Woman using uber eats app on Apple iPhone 8 plus

There is no longer any argument that the on-demand economy has taken over. Consumers are just a mobile app away from getting a ride, arranging travel accommodations, and having a quick conversation with the doctor or lawyer. The on-demand economy has even made its way into the restaurant business by way of door-to-door meal delivery service.

As restaurant foot traffic falls and drive-through business barely holds steady, restaurants are on the lookout for the next big thing that will power the industry for the next few decades. On-demand delivery could be what they have been looking for.

In light of the growing on-demand economy, here are five things Dunkin donuts k-cup coffee should be thinking about in relation to food delivery:

1. Its History

Delivering food is not a new concept. Just ask the intrepid pizza man. Pizzerias across the United States have been delivering hot, fresh pizzas to customers for more than four decades. They were the only ones delivering food way back when.

By the time the early 80s rolled around, Chinese restaurants were getting in on the delivery act. They saw the money to be made by taking food to customers instead of waiting for customers to come to them. Delivery made it possible to serve more customers without the need for more dining room space.

2. Customer Preferences

One of the things causing restaurants to give serious consideration to delivery is less foot traffic. Some of the decline can be attributed to customer preferences. Believe it or not, customers just aren’t enjoying the experience of dining out anymore. But rather than learning to cook, they are shifting to take out.

3. Who Handles Delivery

Next up is the question of who actually handles delivery. The old model established by pizza joints and Chinese restaurants is a direct model in which the restaurant pays its own delivery personnel. The new model is one in which restaurants contract with on-demand delivery companies who, in turn, send their people to pick up food and take it to customer homes.

The direct model tends to be more profitable in that restaurants can pay delivery drivers through a combination of wages and tips. When they contract with a delivery service, they are assessed a delivery fee that they must pay themselves or pass on to the customer.

4. Maintaining Dining Space

It is completely possible to operate a pizzeria without any dining space at all. Everything is either takeout or delivery. But you might not get away with that in other kinds of restaurants.
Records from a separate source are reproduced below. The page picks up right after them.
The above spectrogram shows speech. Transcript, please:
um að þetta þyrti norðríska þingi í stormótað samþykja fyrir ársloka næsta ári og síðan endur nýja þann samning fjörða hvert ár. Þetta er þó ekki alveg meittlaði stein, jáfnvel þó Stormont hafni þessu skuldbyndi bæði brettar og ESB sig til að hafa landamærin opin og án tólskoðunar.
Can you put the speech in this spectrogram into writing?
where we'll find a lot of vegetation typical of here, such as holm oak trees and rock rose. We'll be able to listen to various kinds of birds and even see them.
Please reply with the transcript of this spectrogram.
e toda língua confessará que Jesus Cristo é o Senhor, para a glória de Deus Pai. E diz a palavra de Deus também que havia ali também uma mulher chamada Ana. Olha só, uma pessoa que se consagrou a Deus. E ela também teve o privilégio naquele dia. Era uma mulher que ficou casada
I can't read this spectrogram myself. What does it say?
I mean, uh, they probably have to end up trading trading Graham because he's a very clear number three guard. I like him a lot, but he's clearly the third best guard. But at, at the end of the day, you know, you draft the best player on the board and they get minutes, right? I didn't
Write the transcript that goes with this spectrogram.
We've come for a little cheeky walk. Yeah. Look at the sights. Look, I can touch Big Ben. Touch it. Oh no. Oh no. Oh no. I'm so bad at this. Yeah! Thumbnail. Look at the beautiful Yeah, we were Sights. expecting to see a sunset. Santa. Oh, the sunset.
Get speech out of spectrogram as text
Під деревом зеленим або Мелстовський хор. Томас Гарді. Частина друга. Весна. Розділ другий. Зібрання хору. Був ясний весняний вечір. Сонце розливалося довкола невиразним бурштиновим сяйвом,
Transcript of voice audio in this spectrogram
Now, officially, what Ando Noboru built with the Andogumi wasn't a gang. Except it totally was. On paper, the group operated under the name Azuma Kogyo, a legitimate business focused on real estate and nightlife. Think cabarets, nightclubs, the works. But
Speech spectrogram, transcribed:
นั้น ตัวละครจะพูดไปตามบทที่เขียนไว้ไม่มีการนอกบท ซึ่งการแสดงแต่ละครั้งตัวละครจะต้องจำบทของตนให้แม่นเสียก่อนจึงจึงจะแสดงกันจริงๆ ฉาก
So perhaps restaurant owners have to think about still maintaining some dining space.

One way to do that is to adopt the neighborhood restaurant philosophy exemplified by Salt Lake City’s Taqueria27. The neighborhood concept allows a restaurant to offer dining space to local customers looking to hang out, while still going beyond the neighborhood with delivery.

5. Delivery Menus

Delivery menus are one last consideration. Restaurant owners have to think about this with the understanding that not every dish works well with takeout and delivery. A gourmet dish at a four-star restaurant just isn’t the same when it’s packed in styrofoam and delivered by a college student trying to make some extra money.

This suggests that not every item on the restaurant’s menu is suitable for delivery. It also suggests that some restaurants might do better by adding new menu items tailored uniquely to their delivery service.

The on-demand economy has led to on-demand food delivery. This could be the next big thing for the restaurant industry, just as the drive-through was 40 years ago.

David Dom

The author David Dom